_How to complete this task_: Set down word for word each line from the one containing "The following spectrogram" through the end of the records, both included. Do not copy any pictures.
• • • • • • •
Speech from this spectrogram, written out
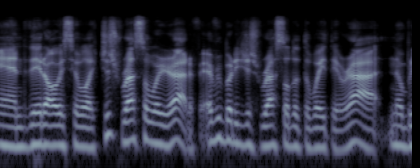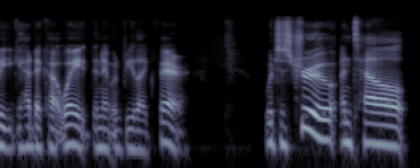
And they'd always say, well, like just wrestle where you're at. If everybody just wrestled at the weight they were at, nobody had to cut weight, then it would be like fair. Which is true until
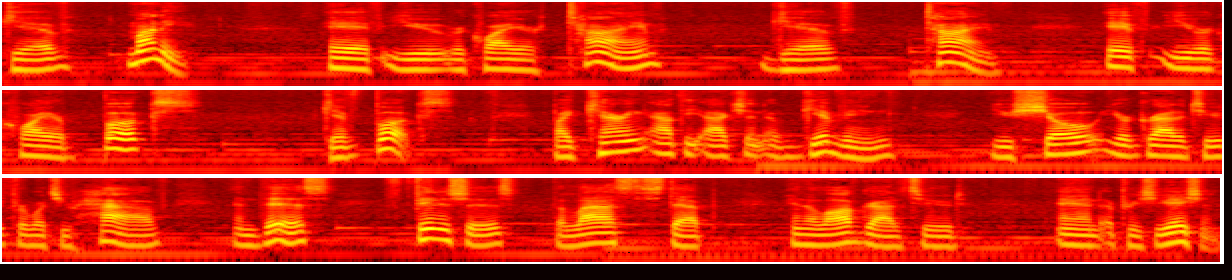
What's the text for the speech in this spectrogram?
give money. If you require time, give time. If you require books, give books. By carrying out the action of giving, you show your gratitude for what you have, and this finishes the last step in the law of gratitude and appreciation.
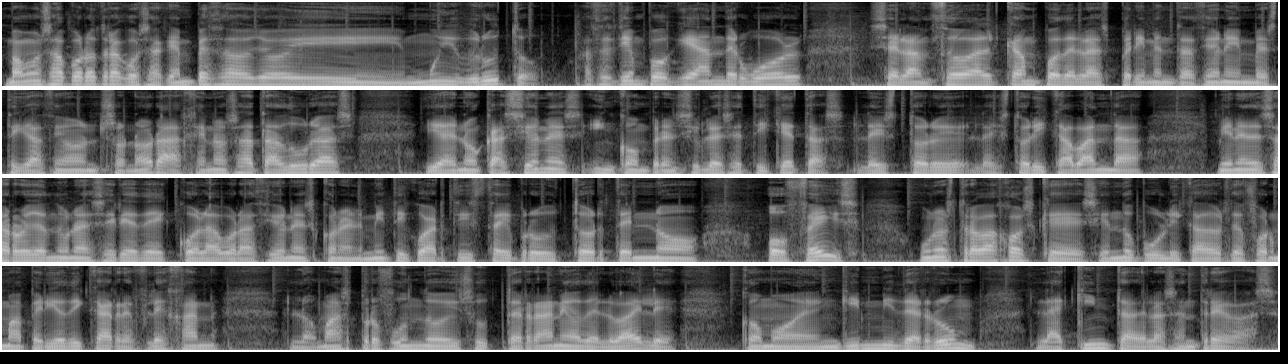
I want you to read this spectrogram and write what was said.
Vamos a por otra cosa, que he empezado yo hoy muy bruto. Hace tiempo que Underworld se lanzó al campo de la experimentación e investigación sonora, ajenos a ataduras y en ocasiones incomprensibles etiquetas. La, histórica banda viene desarrollando una serie de colaboraciones con el mítico artista y productor techno O-Face, unos trabajos que, siendo publicados de forma periódica, reflejan lo más profundo y subterráneo del baile, como en Give Me the Room, la quinta de las entregas.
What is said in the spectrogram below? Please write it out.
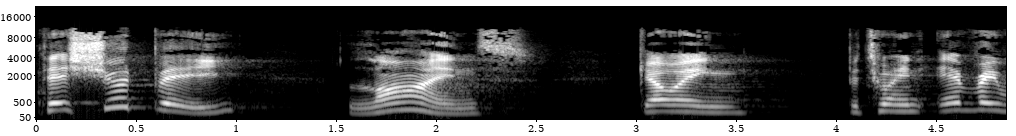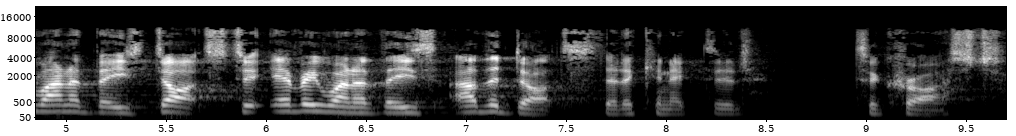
There should be lines going between every one of these dots to every one of these other dots that are connected to Christ.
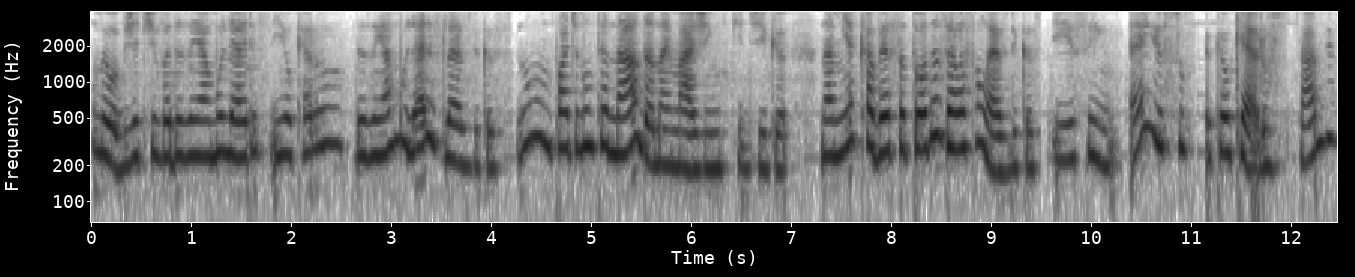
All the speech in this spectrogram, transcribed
o meu objetivo é desenhar mulheres e eu quero desenhar mulheres lésbicas. Não pode não ter nada na imagem que diga na minha cabeça todas elas são lésbicas. E assim, é isso que eu quero, sabe?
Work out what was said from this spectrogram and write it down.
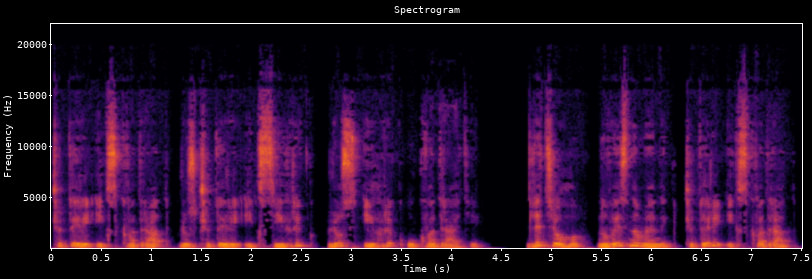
4х квадрат плюс 4xy плюс y у квадраті. Для цього новий знаменник 4х квадрат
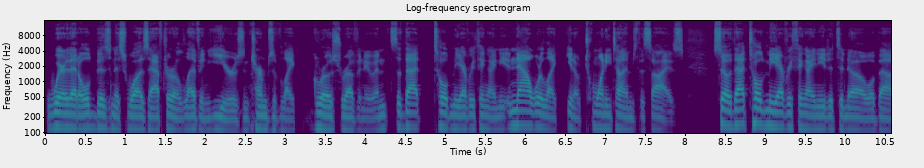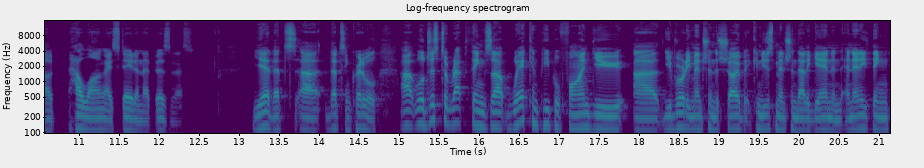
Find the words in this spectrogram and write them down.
where that old business was after 11 years in terms of like gross revenue. And so that told me everything I need. And now we're like, you know, 20 times the size. So that told me everything I needed to know about how long I stayed in that business. Yeah, that's uh, that's incredible. Uh, well, just to wrap things up, where can people find you? Uh, you've already mentioned the show, but can you just mention that again and, and anything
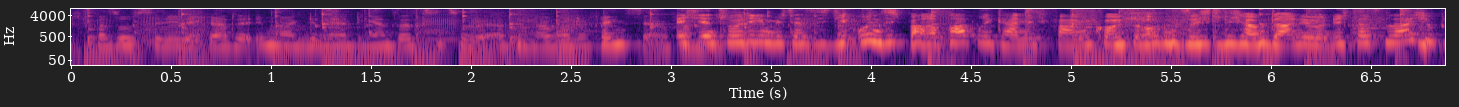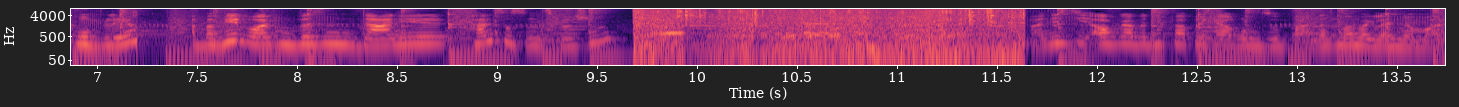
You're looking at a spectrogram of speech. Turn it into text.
Ich versuche sie dir gerade imaginär die ganze Zeit zuzuwerfen, aber du fängst sie einfach. ich entschuldige mich, dass ich die unsichtbare Paprika nicht fangen konnte. Offensichtlich haben Daniel und ich das gleiche Problem. Aber wir wollten wissen, Daniel, kannst du es inzwischen? War nicht die Aufgabe, die Paprika rumzufahren. Das machen wir gleich nochmal.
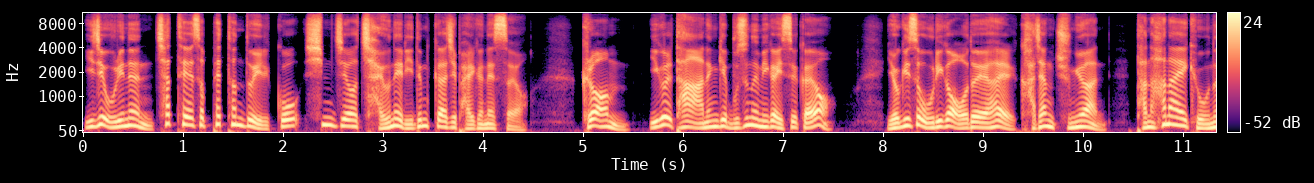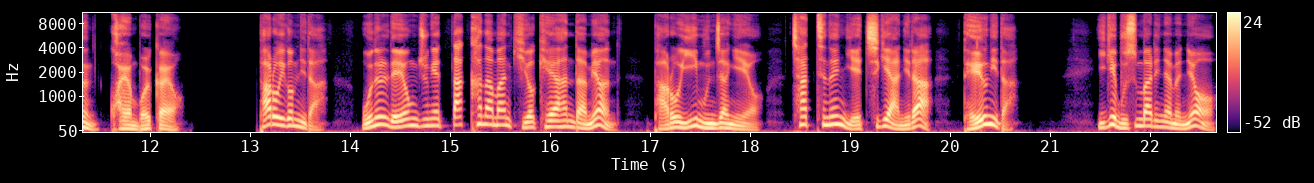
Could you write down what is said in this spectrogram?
이제 우리는 차트에서 패턴도 읽고 심지어 자연의 리듬까지 발견했어요. 그럼 이걸 다 아는 게 무슨 의미가 있을까요? 여기서 우리가 얻어야 할 가장 중요한 단 하나의 교훈은 과연 뭘까요? 바로 이겁니다. 오늘 내용 중에 딱 하나만 기억해야 한다면 바로 이 문장이에요. 차트는 예측이 아니라 대응이다. 이게 무슨 말이냐면요.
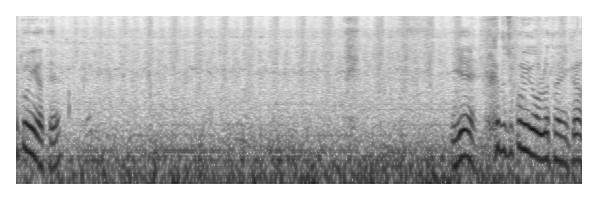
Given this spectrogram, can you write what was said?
쭈꾸미 같아요 이게 하도 쭈꾸미가 올라타니까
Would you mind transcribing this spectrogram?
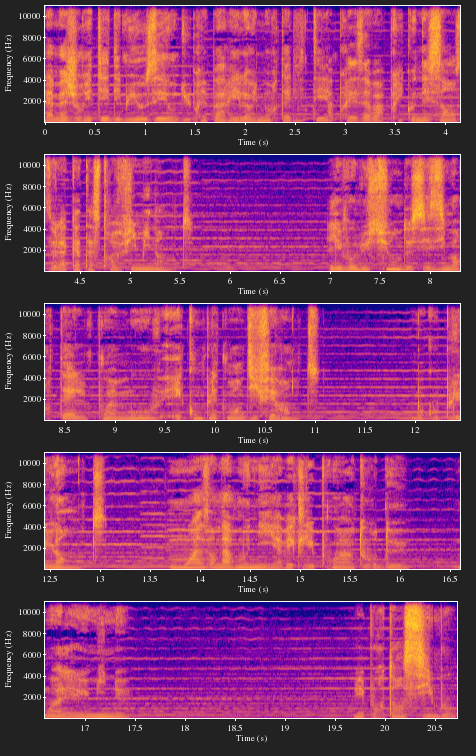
La majorité des biosés ont dû préparer leur immortalité après avoir pris connaissance de la catastrophe imminente. L'évolution de ces immortels points mauves est complètement différente, beaucoup plus lente, moins en harmonie avec les points autour d'eux, moins lumineux, mais pourtant si beaux.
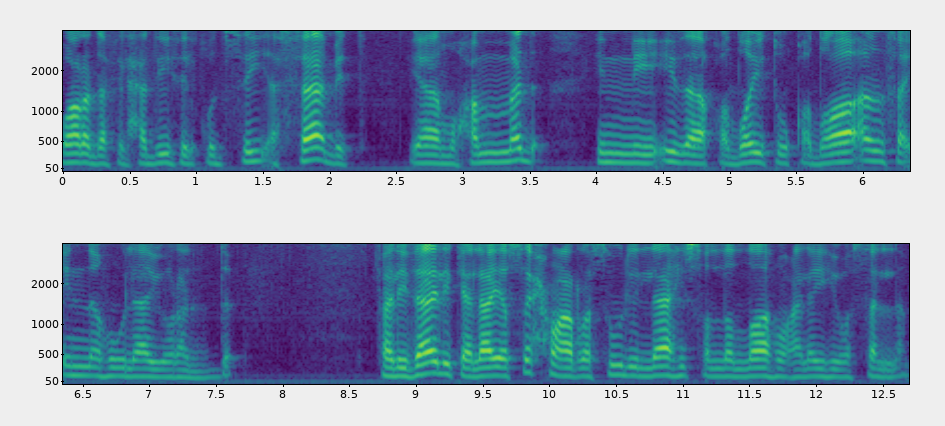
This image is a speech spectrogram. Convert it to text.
ورد في الحديث القدسي الثابت يا محمد إني إذا قضيت قضاء فإنه لا يرد. فلذلك لا يصح عن رسول الله صلى الله عليه وسلم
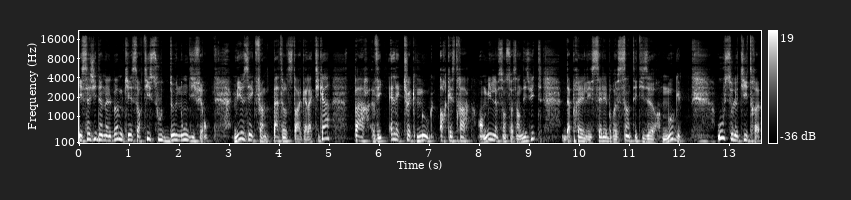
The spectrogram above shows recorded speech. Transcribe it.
Il s'agit d'un album qui est sorti sous deux noms différents. Music from Battlestar Galactica par The Electric Moog Orchestra en 1978, d'après les célèbres synthétiseurs Moog, ou sous le titre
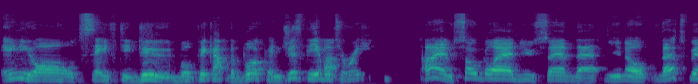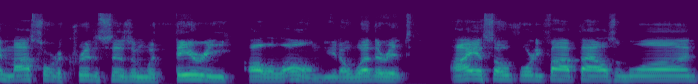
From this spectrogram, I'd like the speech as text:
any old safety dude will pick up the book and just be able uh, to read. I am so glad you said that. You know, that's been my sort of criticism with theory all along, you know, whether it's ISO 45001,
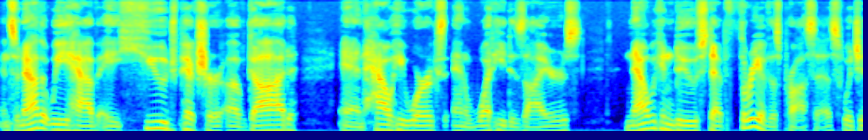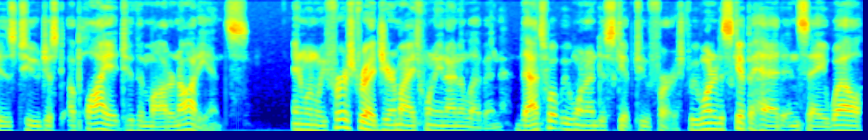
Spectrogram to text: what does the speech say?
And so now that we have a huge picture of God and how he works and what he desires. Now we can do step three of this process, which is to just apply it to the modern audience. And when we first read Jeremiah 29:11, that's what we wanted to skip to first. We wanted to skip ahead and say, well,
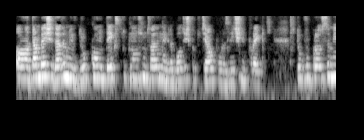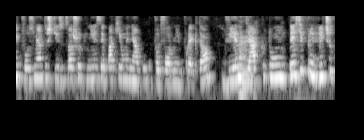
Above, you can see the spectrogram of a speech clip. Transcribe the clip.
А, там беше дадено и в друг контекст относно това да не работиш като цяло по различни проекти. Тук въпросът ми е какво смяташ ти за това, защото ние все пак имаме няколко платформи и проекта. Вие на М. тях като... Те си приличат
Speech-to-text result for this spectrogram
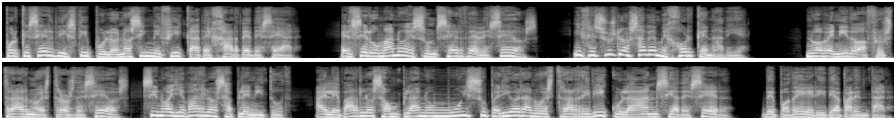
Porque ser discípulo no significa dejar de desear. El ser humano es un ser de deseos, y Jesús lo sabe mejor que nadie no ha venido a frustrar nuestros deseos, sino a llevarlos a plenitud, a elevarlos a un plano muy superior a nuestra ridícula ansia de ser, de poder y de aparentar.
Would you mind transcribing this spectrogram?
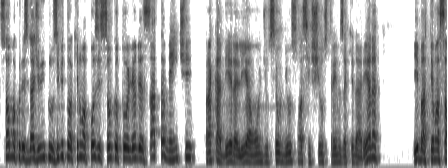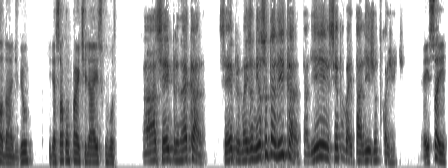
Só uma curiosidade, eu inclusive estou aqui numa posição que eu estou olhando exatamente para a cadeira ali, aonde o seu Nilson assistiu os treinos aqui da Arena e bateu uma saudade, viu? Queria só compartilhar isso com você. Ah, sempre, né, cara? Sempre. Mas o Nilson tá ali, cara. Tá ali, sempre vai estar tá ali junto com a gente. É isso aí.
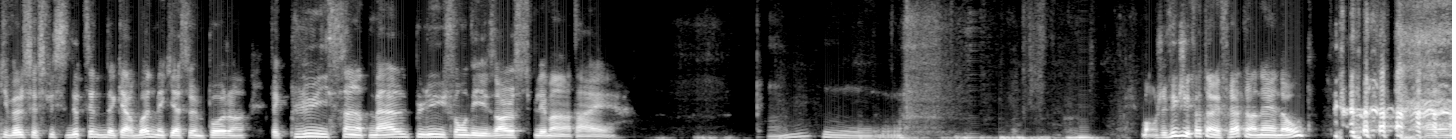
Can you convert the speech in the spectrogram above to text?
qui veulent se suicider de titre de carbone, mais qui n'assument pas. Genre. Fait que plus ils se sentent mal, plus ils font des heures supplémentaires. Bon, j'ai vu que j'ai fait un fret, j'en ai un autre. Euh,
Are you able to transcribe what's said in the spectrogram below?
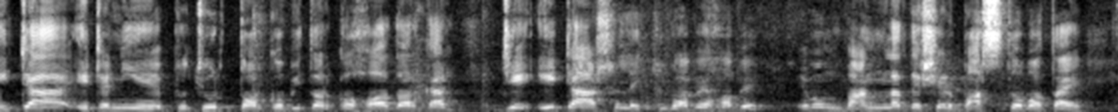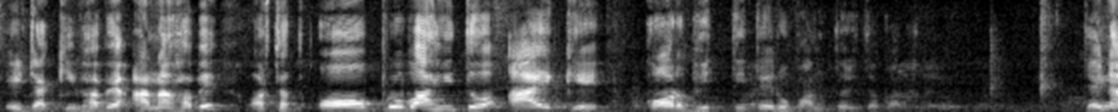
এইটা, এটা নিয়ে প্রচুর তর্ক বিতর্ক হওয়া দরকার যে এটা আসলে কীভাবে হবে এবং বাংলাদেশের বাস্তবতায় এটা কীভাবে আনা হবে, অর্থাৎ অপ্রবাহিত আয়কে কর ভিত্তিতে রূপান্তরিত করা। তাই না?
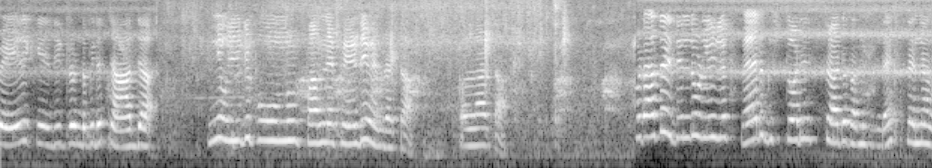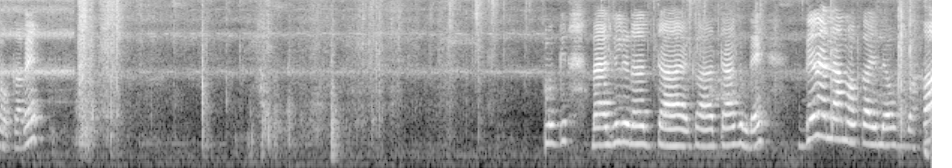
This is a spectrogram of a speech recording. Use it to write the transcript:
പേരൊക്കെ എഴുതിയിട്ടുണ്ട് പിന്നെ ചാജ ഇനി ഉരുകി പോകുന്നു പറഞ്ഞ പേടി വേണ്ട കൊള്ളാട്ടാ. കൂടാതെ ഇതിന്റെ ഉള്ളിൽ വേറെ ഗിസ്റ്റോറി ചാറ്റ് തന്നിട്ടുണ്ട്. തന്നെ നോക്കാവേ? നമുക്ക് ബാഗിലിടാൻ ടാഗ് ഉണ്ട് ഇത് എന്നാ നോക്കാമല്ലോ ആ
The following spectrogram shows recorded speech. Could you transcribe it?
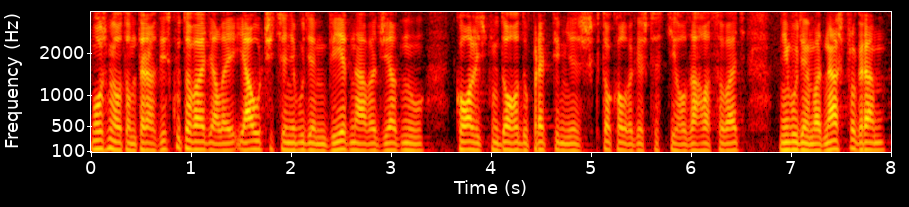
Môžeme o tom teraz diskutovať, ale ja určite nebudem vyjednávať žiadnu koaličnú dohodu predtým, než ktokoľvek ešte stihol zahlasovať. Nebudeme mať náš program,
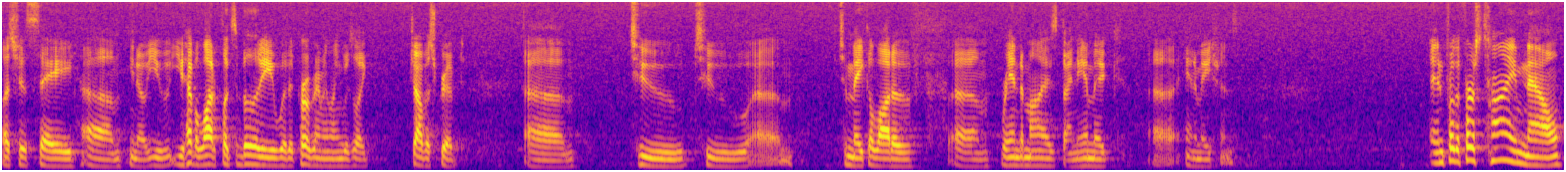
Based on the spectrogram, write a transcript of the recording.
let's just say, um, you know, you, you have a lot of flexibility with a programming language like JavaScript um, to, to, um, to make a lot of um, randomized dynamic uh, animations. And for the first time now,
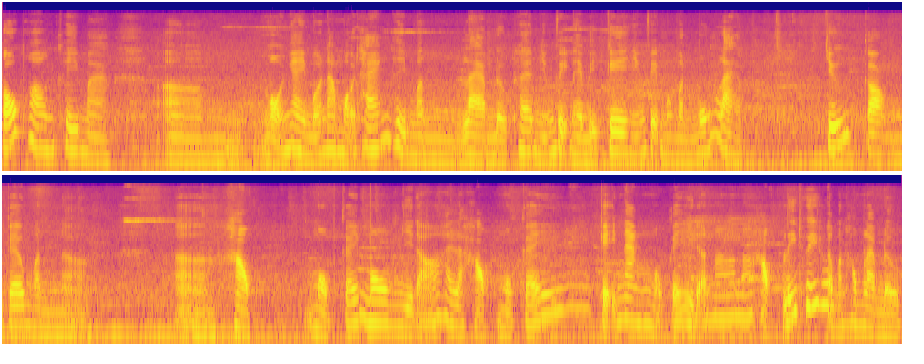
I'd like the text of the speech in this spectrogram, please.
tốt hơn khi mà uh, mỗi ngày mỗi năm mỗi tháng thì mình làm được thêm những việc này việc kia những việc mà mình muốn làm. Chứ còn kêu mình uh, uh, học một cái môn gì đó hay là học một cái kỹ năng một cái gì đó nó nó học lý thuyết là mình không làm được.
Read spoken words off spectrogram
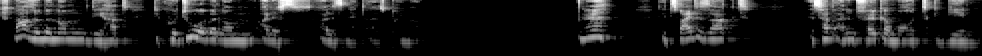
die Sprache übernommen, die hat die Kultur übernommen, alles, alles nett, alles prima. Die zweite sagt, es hat einen Völkermord gegeben.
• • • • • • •
_Solution to the problem_:
The following spectrogram shows recorded speech. Could you transcribe it?
Môžeme o tom teraz diskutovať, ale ja určite nebudem vyjednávať žiadnu koaličnú dohodu predtým, než ktokoľvek ešte stihol zahlasovať. Nebudeme mať náš program,
Based on the spectrogram, write a transcript of the recording.
let's just say, um, you know, you, you have a lot of flexibility with a programming language like JavaScript um, to, to, um, to make a lot of um, randomized dynamic uh, animations. And for the first time now,
I'd like the text of the speech in this spectrogram, please.
tốt hơn khi mà uh, mỗi ngày mỗi năm mỗi tháng thì mình làm được thêm những việc này việc kia những việc mà mình muốn làm. Chứ còn kêu mình uh, uh, học một cái môn gì đó hay là học một cái kỹ năng một cái gì đó nó nó học lý thuyết là mình không làm được.
Read spoken words off spectrogram
die Sprache übernommen, die hat die Kultur übernommen, alles, alles nett, alles prima. Die zweite sagt, es hat einen Völkermord gegeben.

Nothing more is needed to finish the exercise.